smaller but more numerous conference rooms, cafés and lobbies that double as working spaces, fewer private offices, more quiet spaces and recreation areas. The variety of
spaces is refreshing for employees and makes them more productive. And now it seems
that the same principle of variety applies to thermal comfort, which has been governed
by a one-temperature-fits-everyone-all-day approach.
In a paper entitled “Evolving Opportunities for Providing Thermal Comfort,” researchers at the Center for the Built Environment (CBE) at the University of California, Berkeley,
describe a phenomenon they’ve named “thermal boredom.” It is the result of trying to

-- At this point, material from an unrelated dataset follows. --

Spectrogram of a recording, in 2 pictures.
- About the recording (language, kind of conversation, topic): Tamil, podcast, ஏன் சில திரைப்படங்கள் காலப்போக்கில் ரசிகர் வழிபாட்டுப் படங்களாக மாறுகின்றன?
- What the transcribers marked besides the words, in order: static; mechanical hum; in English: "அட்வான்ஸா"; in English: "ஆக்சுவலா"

make indoor temperatures constant and without perceptible air movement. The researchers compare the resulting monotony to eating the same foods at every meal and experiencing unchanging light and weather conditions. But it’s not just a behavioral issue – trying to
make HVAC systems operate within a narrow band is costly in terms of energy efficiency.

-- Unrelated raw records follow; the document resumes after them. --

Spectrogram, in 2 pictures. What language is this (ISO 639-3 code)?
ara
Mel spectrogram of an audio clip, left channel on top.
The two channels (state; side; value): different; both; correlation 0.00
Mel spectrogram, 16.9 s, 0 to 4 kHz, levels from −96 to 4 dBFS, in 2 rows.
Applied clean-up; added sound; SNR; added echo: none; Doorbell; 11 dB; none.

The researchers’ solution is “personal control systems” that allow occupants choices
for controlling temperatures. These devices include personal footwarmers and chairs with
fans and heating elements (see news story on page 12). While these occupant-controlled
devices use energy, their consumption was more than offset by far larger decreases in
HVAC consumption for conditioning the ambient air. In both heating and cooling season,
the researchers found that setpoints could be varied by up to 4 degrees F. from the norm
without complaints. Occupants also favor perception of some air movement, whether
they are feeling warm or cold.
As surprising as the results are, they seem to fit into human behavior patterns that are
affecting other elements in the office. To increase occupant satisfaction, for example, LED
lights are being tuned to mimic changing sunlight through the day. Occupants of buildings with operable windows are more likely to report acceptable thermal comfort. As
design and technology advance, they provide options to make the indoors more like the
outdoors, which seems to increase satisfaction and productivity.
Chief Content Director